Inflamed esophagus, also called esophagitis, is a condition when the lining of the esophagus becomes swollen, inflamed, or irritated. The esophagus (food pipe), is the tube that leads from the back of the mouth to the stomach.
Generally different types of esophagitis have varied causes. In some cases, more than one factor may cause esophagitis.
When the stomach acid flows back into the food pipe, it damages the tissue and over time causes gastroesophageal reflux disease (GERD). A complication of GERD is chronic imflammtion and tissue damage in the esophagus.
Eosinophils are white blood cells that play a key role in allergic reactions. Eosinophilic esophagitis happens with a large number of white blood cells in the esophagus. This may be in response to an allergy-causing agent or acid reflux or both.
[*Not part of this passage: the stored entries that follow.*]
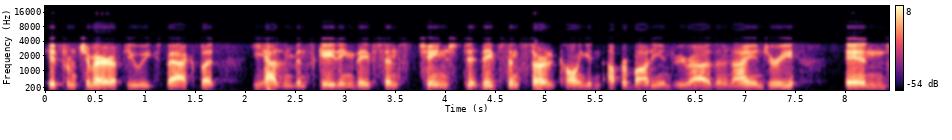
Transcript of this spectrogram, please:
hit from Chimera a few weeks back. But he hasn't been skating. They've since changed. It. They've since started calling it an upper body injury rather than an eye injury. And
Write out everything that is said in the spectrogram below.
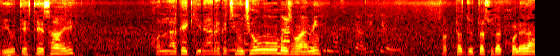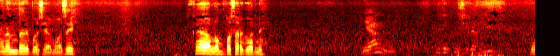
भ्यू त्यस्तै छ है। खोलाकै किनाराकै छेउछेउमै छौँ हामी। चट्ट जुत्ता सुत्ता खोलेर आनन्दले बस्यो म चाहिँ। कहाँ लम्पसार गर्ने? हो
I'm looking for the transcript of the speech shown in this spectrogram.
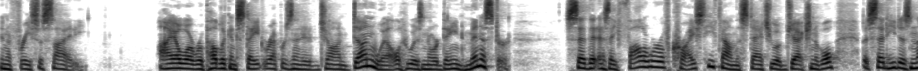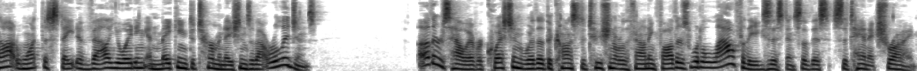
in a free society. Iowa Republican State Representative Jon Dunwell, who is an ordained minister, said that as a follower of Christ, he found the statue objectionable, but said he does not want the state evaluating and making determinations about religions. Others, however, questioned whether the Constitution or the Founding Fathers would allow for the existence of this satanic shrine.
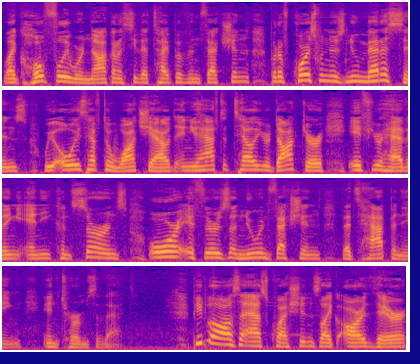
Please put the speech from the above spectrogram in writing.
like hopefully we're not going to see that type of infection. But of course, when there's new medicines, we always have to watch out and you have to tell your doctor if you're having any concerns or if there's a new infection that's happening in terms of that. People also ask questions like Are there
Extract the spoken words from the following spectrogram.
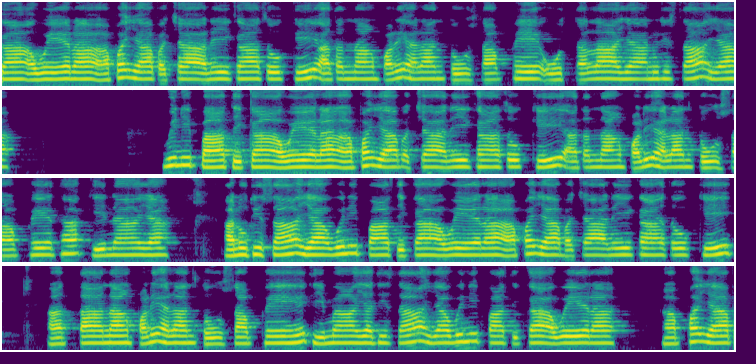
กาเวราอภยาปชานีกาตุกีอัตนังปริหารันตุสัพเพอุตตลายานุทิสายาวินิปาติกาเวลาพยาปชานีคาสุขีอัตนังปริหารันตุสัพเพทักกินายะอนุทิสายาวินิปาติกาเวลาพยาปชานีคาสุขีอัตตานังปริหารันตุสัพเพเหติมายาติสายาวินิปาติกาเวลา อัพยาป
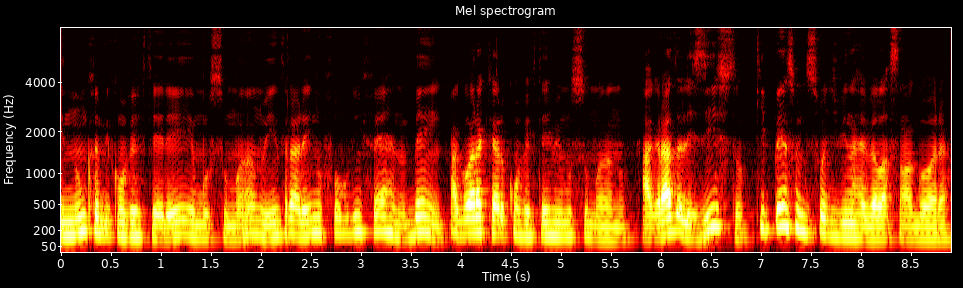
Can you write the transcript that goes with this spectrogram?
e nunca me converterei em muçulmano e entrarei no fogo do inferno. Bem, agora quero converter-me em muçulmano. Agrada-lhes isto? Que pensam de sua divina revelação agora?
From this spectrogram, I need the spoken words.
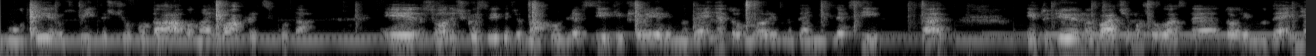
мудрі, розумійте, що вода, вона і в Африці вода. І сонечко світить однаково для всіх. Якщо є рівнодення, то воно рівнодення для всіх. Так? І тоді ми бачимо, що власне то рівнодення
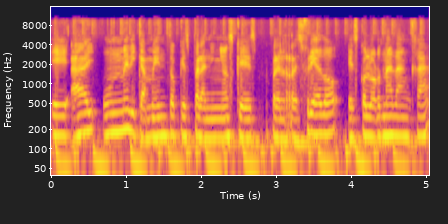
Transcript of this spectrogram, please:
eh, hay un medicamento que es para niños que es para el resfriado, es color naranja.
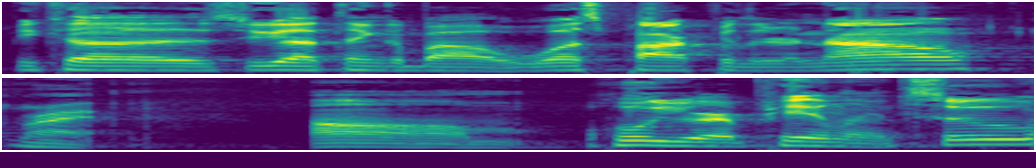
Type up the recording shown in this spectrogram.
because you got to think about what's popular now, Right. Um, who you're appealing to,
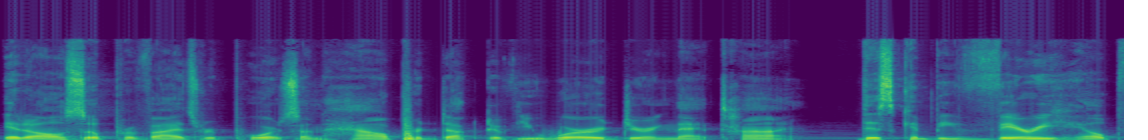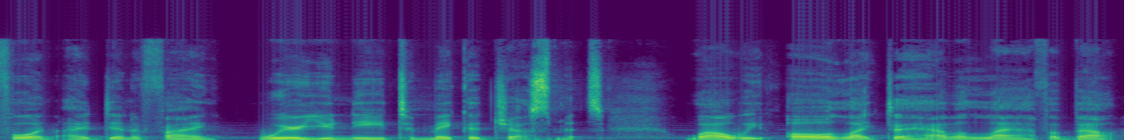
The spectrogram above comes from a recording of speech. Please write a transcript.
It also provides reports on how productive you were during that time. This can be very helpful in identifying where you need to make adjustments. While we all like to have a laugh about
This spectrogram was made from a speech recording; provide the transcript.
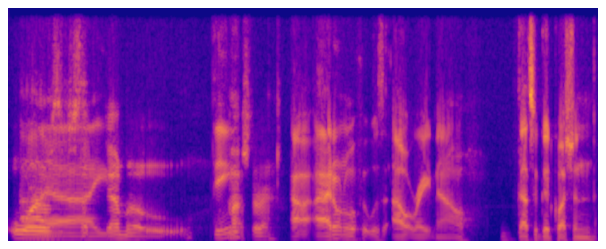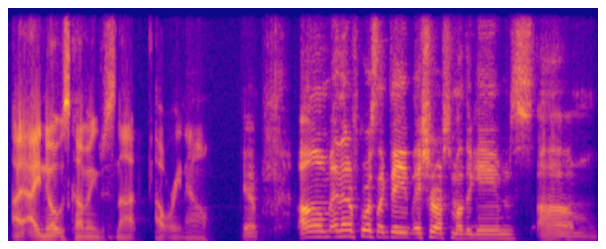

Several oral medications may cause tissue damage if they remain in contact with the lining of the esophagus for too long. Drugs that have been linked to esophagitis include:
- Pain-relieving medications, such as aspirin, ibuprofen (Advil, Motrin, others) and naproxen sodium (Aleve, others)
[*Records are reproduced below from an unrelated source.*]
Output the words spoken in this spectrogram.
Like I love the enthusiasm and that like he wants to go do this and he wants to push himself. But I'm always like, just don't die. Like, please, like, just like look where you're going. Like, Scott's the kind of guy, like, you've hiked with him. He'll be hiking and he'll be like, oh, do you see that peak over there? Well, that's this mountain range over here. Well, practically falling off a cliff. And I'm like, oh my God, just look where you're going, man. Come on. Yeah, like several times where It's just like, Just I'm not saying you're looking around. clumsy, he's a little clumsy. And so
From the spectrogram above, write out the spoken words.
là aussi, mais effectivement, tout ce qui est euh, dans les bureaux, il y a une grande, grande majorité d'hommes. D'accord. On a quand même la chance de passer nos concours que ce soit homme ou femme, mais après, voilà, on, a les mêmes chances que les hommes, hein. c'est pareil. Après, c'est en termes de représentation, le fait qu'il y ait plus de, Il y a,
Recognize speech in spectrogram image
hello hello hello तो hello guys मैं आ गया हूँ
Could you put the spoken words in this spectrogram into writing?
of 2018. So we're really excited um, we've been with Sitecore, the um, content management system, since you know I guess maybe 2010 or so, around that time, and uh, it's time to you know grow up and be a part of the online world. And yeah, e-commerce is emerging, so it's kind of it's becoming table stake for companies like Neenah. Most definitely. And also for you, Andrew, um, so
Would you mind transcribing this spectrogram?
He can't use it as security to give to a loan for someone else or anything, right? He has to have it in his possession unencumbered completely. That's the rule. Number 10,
- Antibiotics, such as tetracycline and doxycycline
- Potassium chloride, a medication for potassium deficiency
- Bisphosphonates, including alendronate (Fosamax), a treatment for weak and brittle bones (osteoporosis)
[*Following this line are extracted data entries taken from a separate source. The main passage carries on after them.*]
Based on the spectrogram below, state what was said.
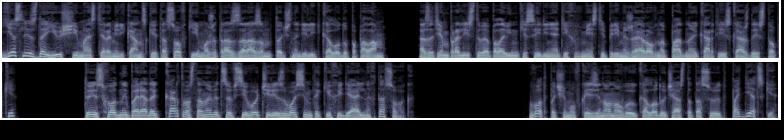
Если сдающий мастер американской тасовки и может раз за разом точно делить колоду пополам, а затем, пролистывая половинки, соединять их вместе, перемежая ровно по одной карте из каждой стопки, то исходный порядок карт восстановится всего через 8 таких идеальных тасовок. Вот почему в казино новую колоду часто тасуют по-детски,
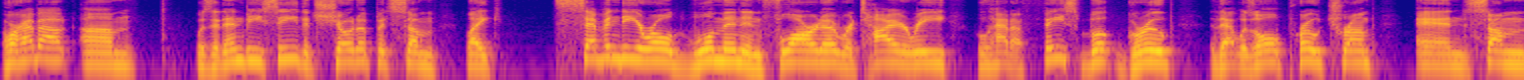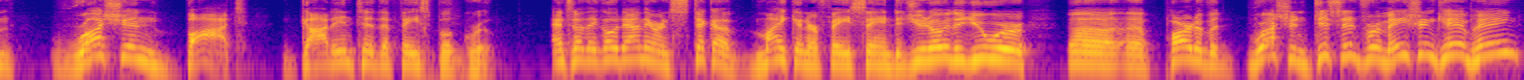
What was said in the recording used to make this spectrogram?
Or how about um, was it NBC that showed up at some like 70 year old woman in Florida, retiree, who had a Facebook group that was all pro Trump, and some Russian bot got into the Facebook group. And so they go down there and stick a mic in her face saying, Did you know that you were uh, part of a Russian disinformation campaign?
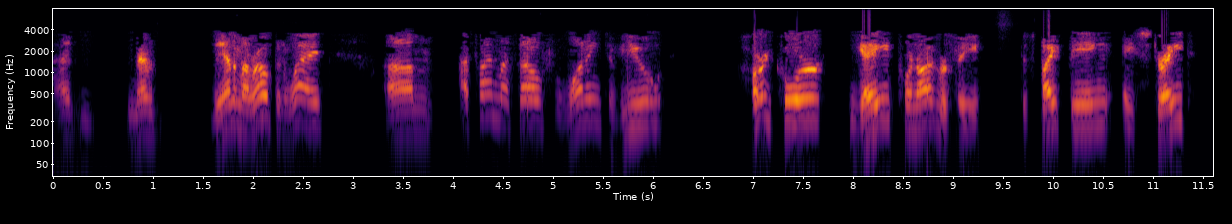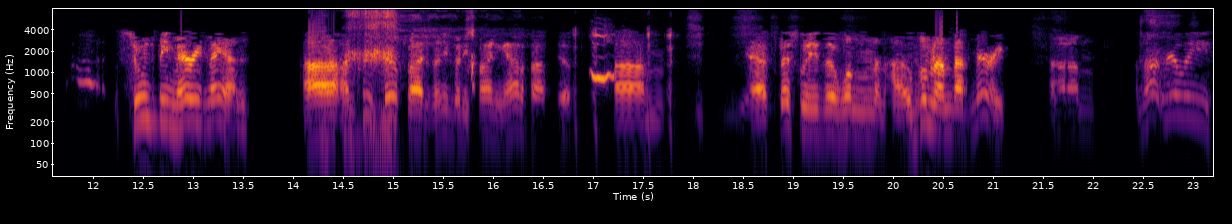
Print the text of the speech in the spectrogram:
I, never, the end of my rope in a way. Um, I find myself wanting to view hardcore gay pornography despite being a straight, uh, soon-to-be married man. Uh, I'm pretty terrified of anybody finding out about this. Um, yeah, especially the woman, uh, woman I'm about to marry. Um, I'm not really,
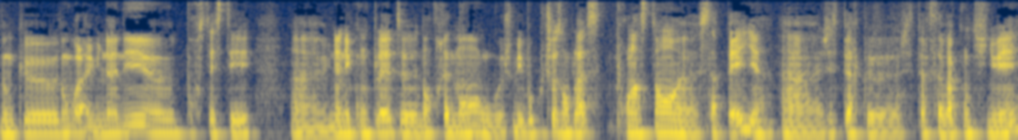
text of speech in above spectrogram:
Donc, donc voilà, une année pour se tester, une année complète d'entraînement où je mets beaucoup de choses en place. Pour l'instant, ça paye. j'espère que j'espère que ça va continuer.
- Quinidine, a treatment for heart problems
Lymphocytic esophagitis indicates an increased number of lymphocytes in the lining of the esophagus. It is an uncommon esophageal condition.
If the tissue has a bacterial, viral or fungal infection, it may cause esophagitis. It occurs most often in people with poor immune system, such as people with HIV/AIDS or cancer.
Keywords: causes inflamed esophagus